This will be a positive blog, I like National Instruments, and I like their products. However, like every other product, there are good points and not so good points. Overall, there's a lot more good than bad.

NI's website at this link NI. It has an incredible amount of information about NI, it's products, and about automated testing. However, while NI's focus is automated testing and everything around testing, their products can be used for many, many other applications.

Coming up soon is NI Week, which National Instruments showcase of it's products and how various companies use their products. I'll be attending this year for my first time. I'm told it's very informative. I'm starting to gather questions/issues/information needs that can be answered there. All the NI Experts will be there so it should be a good forum to gather information.

NI headquarters is located in Austin Texas, which is where NI Week will be held. This should be interesting, the University of Texas and the Capitol of Texas is in the area. If nothing else, I should be able to get in some good sightseeing.

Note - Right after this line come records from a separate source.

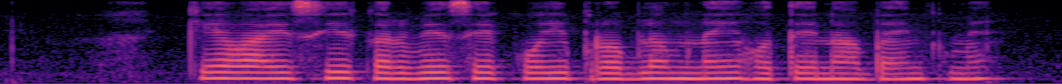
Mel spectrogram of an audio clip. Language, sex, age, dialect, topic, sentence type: Magahi, female, 18-24, Northeastern/Surjapuri, banking, question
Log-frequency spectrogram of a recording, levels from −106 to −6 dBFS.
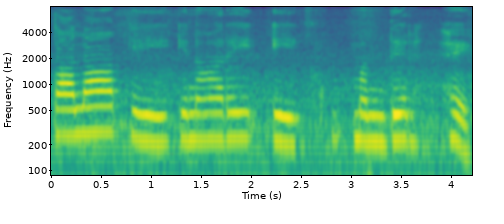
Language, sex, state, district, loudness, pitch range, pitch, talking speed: Hindi, female, Madhya Pradesh, Dhar, -15 LUFS, 215-235 Hz, 230 Hz, 85 wpm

Well, like I said at the beginning, I'm just learning about blogging, so I'll stop here. I'm always interested in improving so suggestions are welcome. I haven't learned to put pictures in the blog yet, so it may be more spiced up tomorrow.

Thanks for your patience with this noob Blogger.